Education - Page 11 - Ask Margit, from page 1

Education
- Page 11
Ask Margit, from page 1
Take a look at what you like – no, make that love – to do. Janice Friedman had been in business since she was a teenager. “I wish I’d taken more time before choosing a major to recognize what brought me so much personal satisfaction. Instead of majoring in business, I studied math. It was OK, but I’ve never enjoyed my profession as much as I did the creativity of being in business.”

Ben Willson’s father-in-law, Ralph, was a master welder. “I always love working with my hands. Then Ralph started training me to work with metal, and it was like a light bulb went off in my head. It allows me to do everything I enjoy: creating artwork, designing strange and unusual pieces like masks and sculpture, and even constructing practical metalwork. I even built a guitar I play with.”

Jonathan Mimran played ice hockey and became a referee. On the side, he worked as a plumber under a friend. He then applied for an apprenticeship and realized he could do both. Now licensed, he earns more money now than some college graduates and has more work than he can handle. “I like seeing my customers’ faces when I’ve installed something they want or fixed a problem. Their pleasure is my pleasure.” He recently posted a photo of a completed job on Facebook with the caption, “I could do this all day long.”

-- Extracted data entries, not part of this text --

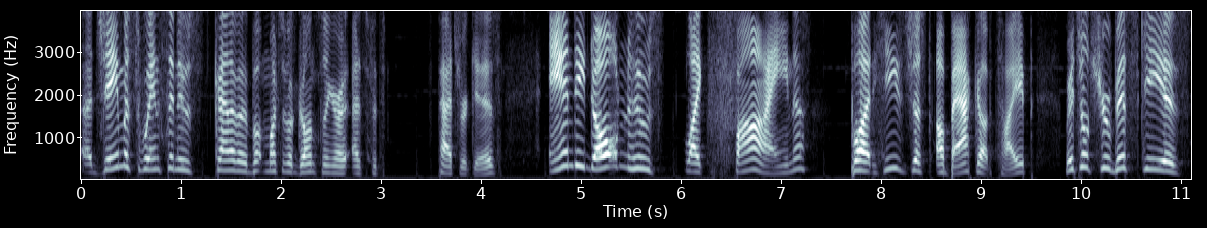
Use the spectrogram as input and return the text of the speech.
uh, Jameis Winston, who's kind of a, much of a gunslinger as Fitzpatrick is, Andy Dalton, who's like fine, but he's just a backup type. Mitchell Trubisky is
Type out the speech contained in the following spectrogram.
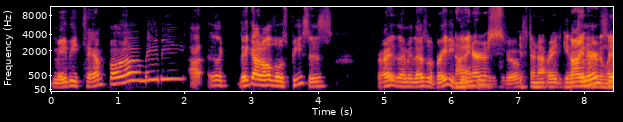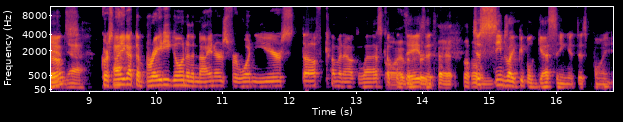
maybe Tampa, maybe uh, like they got all those pieces, right? I mean, that's what Brady Niners. If they're not ready to give Niners, yeah. yeah. Of course, now you got the Brady going to the Niners for one year stuff coming out the last oh, couple oh, of days. That, that. just seems like people guessing at this point.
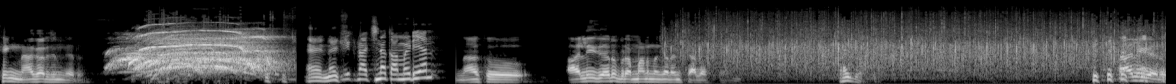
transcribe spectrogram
కింగ్ నాగార్జున గారు. అండ్ నెక్స్ట్ మీకు నచ్చిన కమెడియన్ నాకు ఆలీ గారు బ్రహ్మానందం గారు అని చాలా ఇష్టం. థ్యాంక్ యూ ఆలీ గారు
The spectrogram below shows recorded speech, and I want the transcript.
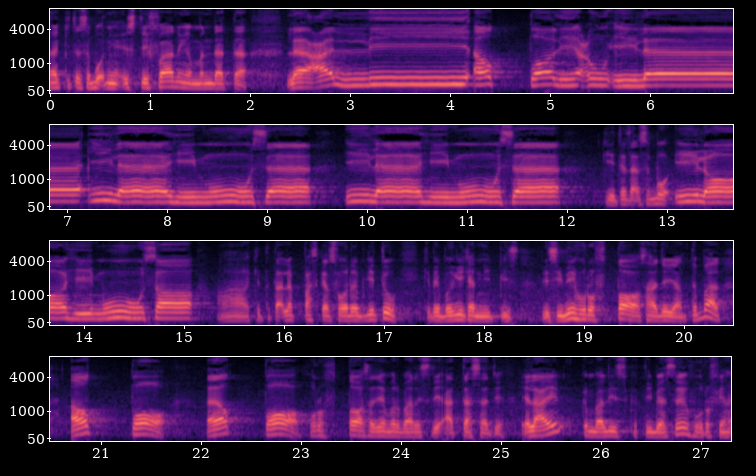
Ha, kita sebut dengan istighfar dengan mendata. La'alli attali'u ila ilahi Musa. Ilahi Musa kita tak sebut ilahi Musa. Ha, kita tak lepaskan suara begitu. Kita berikan nipis. Di sini huruf ta saja yang tebal. At-ta at-ta huruf ta saja yang berbaris di atas saja. Yang lain kembali seperti biasa huruf yang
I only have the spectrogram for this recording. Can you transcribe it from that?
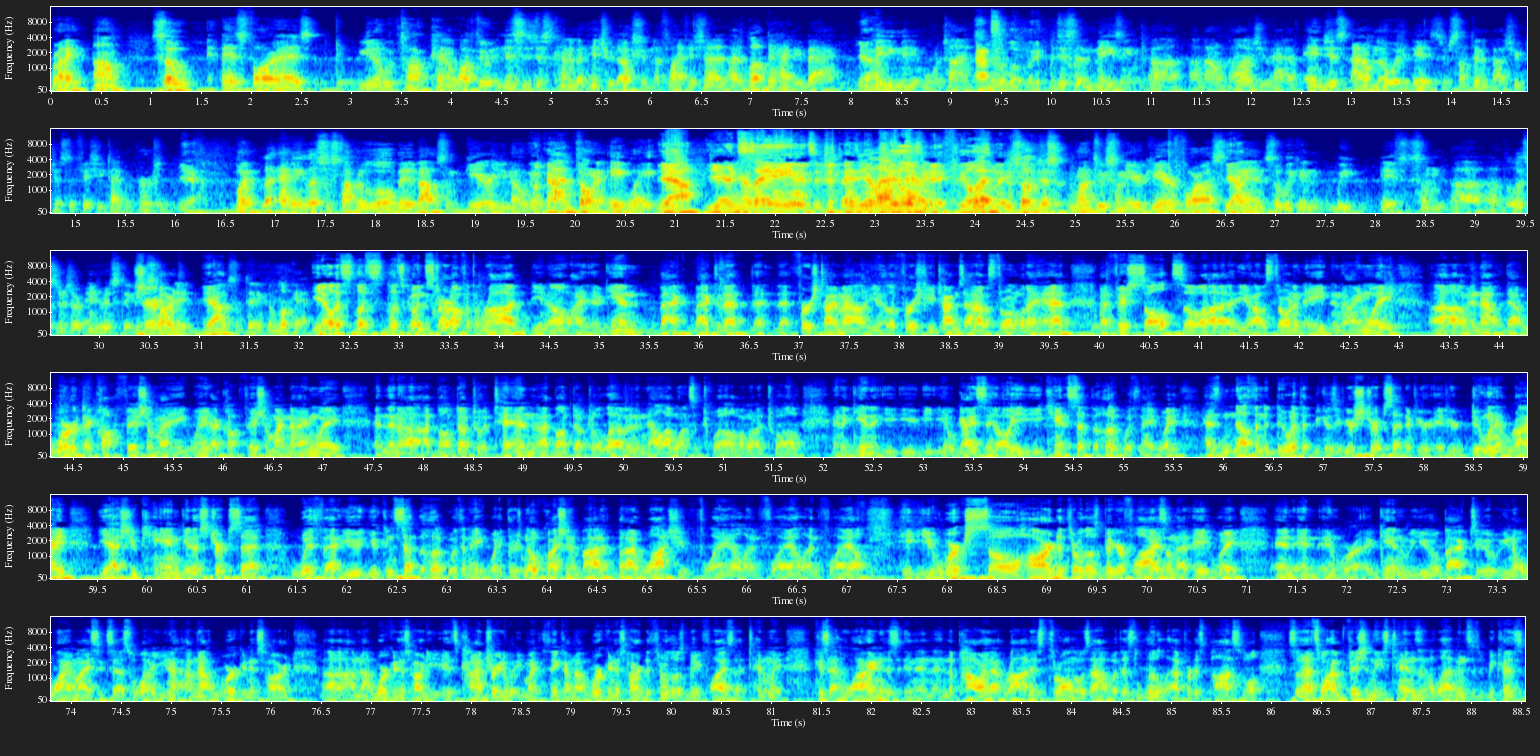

In 2016, the U.S. Census Bureau reported that only 33.4 percent of Americans have a bachelor’s degree.When you think about it, there must be lots of jobs for those who don’t have one. In fact, in one area, there are a huge number of positions for which there are not enough applicants. Despite the fact that there are 1.46 million drivers employed by freight forwarders, transportation companies, and logistics providers, says the American Trucking Association, hiring is not keeping up with the needs created by e-commerce. Over 50,000 jobs are open and that will only increase as online sellers generate additional product deliveries.

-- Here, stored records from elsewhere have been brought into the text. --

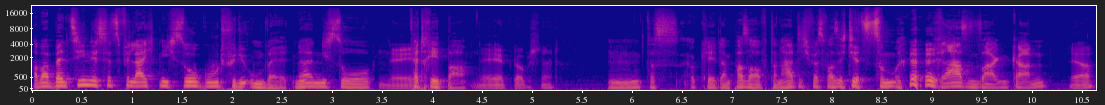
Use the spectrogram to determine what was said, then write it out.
aber Benzin ist jetzt vielleicht nicht so gut für die Umwelt, ne? Nicht so Nee. vertretbar. Nee, glaube ich nicht. Mhm, das, okay, dann pass auf, dann halte ich fest, was ich dir jetzt zum Rasen sagen kann. Ja.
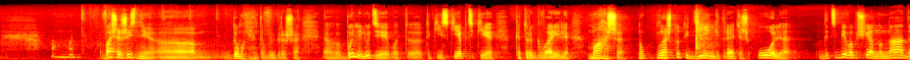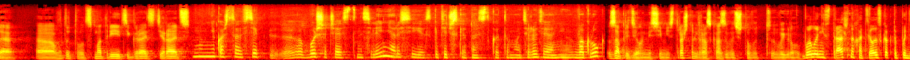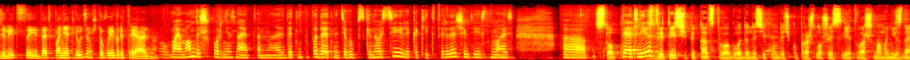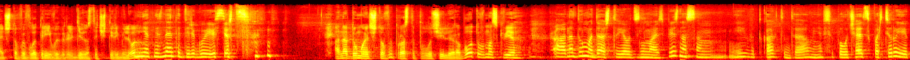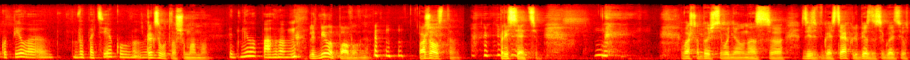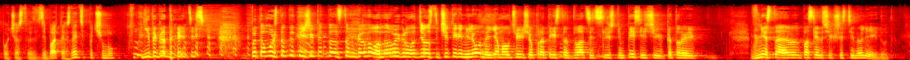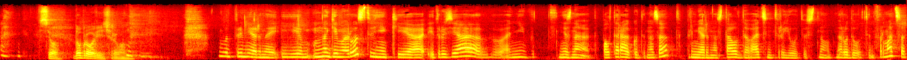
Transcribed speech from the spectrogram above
Вот. В вашей жизни э, до момента выигрыша э, были люди, вот э, такие скептики, которые говорили, Маша, ну на что ты деньги тратишь? Оля, да тебе вообще оно надо? Э, вот это вот смотреть, играть, стирать? Ну, мне кажется, все, э, большая часть населения России скептически относится к этому. Эти люди, они вокруг. За пределами семьи страшно ли рассказывать, что вот выиграл? Было не страшно, хотелось как-то поделиться и дать понять людям, что выиграть реально. Моя мама до сих пор не знает, она, видать, не попадает на те выпуски новостей или какие-то передачи, где я снимаюсь. А, Стоп. Пять лет. С 2015 года, на секундочку, прошло 6 лет. Ваша мама не знает, что вы в лотерее выиграли 94 миллиона? Нет, не знает, я берегу ее сердце. Она думает, что вы просто получили работу в Москве? Она думает, да, что я вот занимаюсь бизнесом. И вот как-то, да, у меня все получается. Квартиру я ей купила в ипотеку. Как зовут вашу маму? Людмила Павловна. Людмила Павловна, пожалуйста, присядьте. Ваша дочь сегодня у нас э, здесь в гостях, любезно согласилась поучаствовать в дебатах. Знаете почему? Не догадаетесь. Потому что в 2015 году она выиграла 94 миллиона, и я молчу еще про 320 с лишним тысяч, которые вместо последующих шести нулей идут. Все, доброго вечера вам. Вот примерно. И многие мои родственники и друзья, они вот не знаю, полтора года назад примерно стал давать интервью, то есть ну, обнародовал эту информацию.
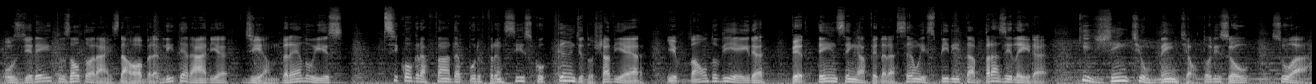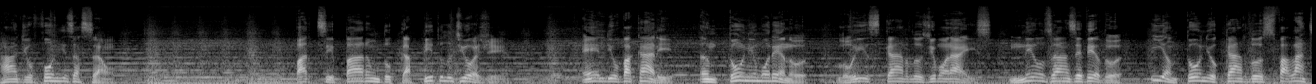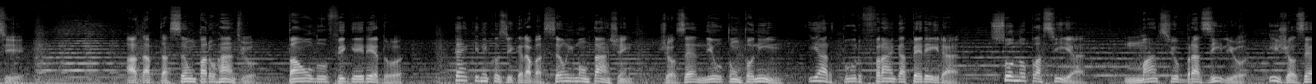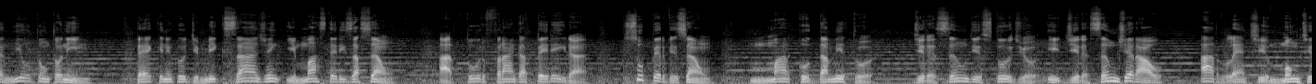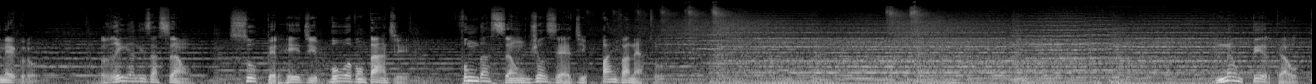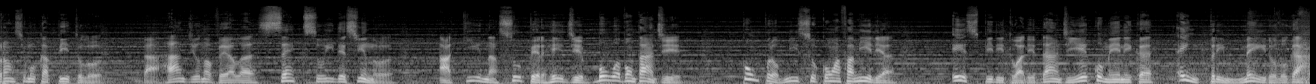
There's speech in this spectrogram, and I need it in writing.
Os direitos autorais da obra literária de André Luiz, psicografada por Francisco Cândido Xavier e Valdo Vieira, pertencem à Federação Espírita Brasileira, que gentilmente autorizou sua radiofonização. Participaram do capítulo de hoje Hélio Vacari, Antônio Moreno, Luiz Carlos de Moraes, Neuza Azevedo e Antônio Carlos Falati. Adaptação para o rádio, Paulo Figueiredo. Técnicos de gravação e montagem, José Newton Tonin e Arthur Fraga Pereira. Sonoplastia, Márcio Brasílio e José Newton Tonin. Técnico de mixagem e masterização, Arthur Fraga Pereira. Supervisão, Marco Dameto. Direção de estúdio e direção geral, Arlete Montenegro. Realização: Super Rede Boa Vontade. Fundação José de Paiva Neto. Não perca o próximo capítulo da radionovela Sexo e Destino. Aqui na Super Rede Boa Vontade. Compromisso com a família espiritualidade ecumênica em primeiro lugar.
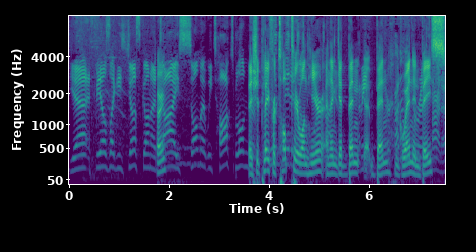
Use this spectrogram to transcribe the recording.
yeah, it feels like he's just gonna Sorry? die. Summit, we talked blunder. They should play for top tier one here and then get Ben, I mean, uh, Ben, Gwen in base,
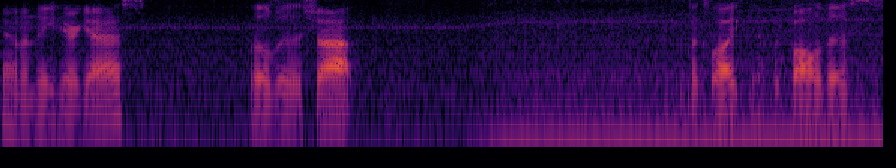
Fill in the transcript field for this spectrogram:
Kind of neat here, guys. A little bit of the shop. Looks like if we follow this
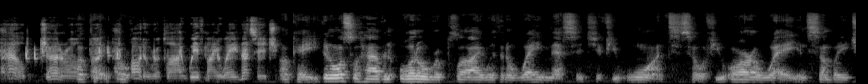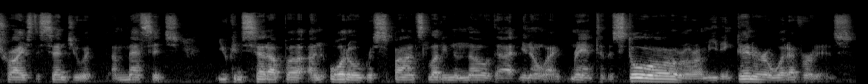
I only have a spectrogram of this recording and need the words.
Help. General. okay, button. oh. Auto reply with my away message. Okay, you can also have an auto reply with an away message if you want. So if you are away and somebody tries to send you a, a message, you can set up a, an auto response letting them know that, you know, I ran to the store or I'm eating dinner or whatever it is.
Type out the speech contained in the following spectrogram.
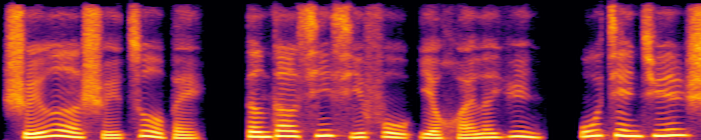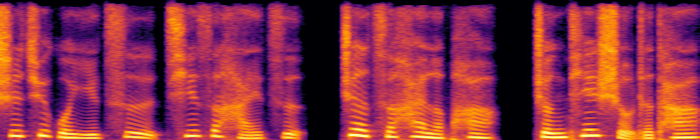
谁饿谁做呗。等到新媳妇也怀了孕，吴建军失去过一次妻子孩子，这次害了怕，整天守着她，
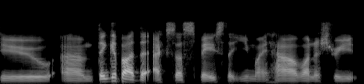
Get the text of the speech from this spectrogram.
to um, think about the excess space that you might have on a street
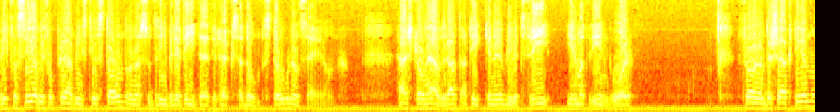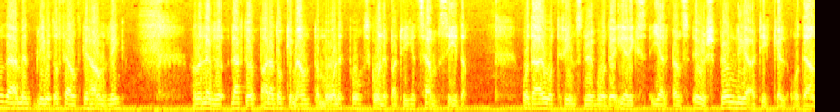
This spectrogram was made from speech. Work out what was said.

Another space with increased opportunities is the trades: construction and contractor jobs of all types, mechanics, plumbers, electricians, HVAC, and landscapers are just a few. Growing fields include energy management (including solar), electronics, environmental sciences, computers and aviation. As we shift to a service economy, outside suppliers, people who can do quality work with their hands, are in high demand.

Education is education, and a degree doesn’t necessarily mean a university. It can be a technical or vocational school, both local and online. Community colleges offer certifications in many of the above listed jobs. For instance, CCBC Essex has a Basic Horticulture credit certificate. Professions listed above all require highly developed skills and that certificate or apprenticeship is worth its weight in a good income. Willson says, “I can’t find people willing to learn welding, so I’m working seven days a week.”

Whatever you choose to do, whether it’s attending a university or attending a trade school, think past the end result and focus on what you want to do afterwards. Do some research on what education and experiences your ideal job requires and use those as your goals. Plan today for your future tomorrow. It will be time well spent. •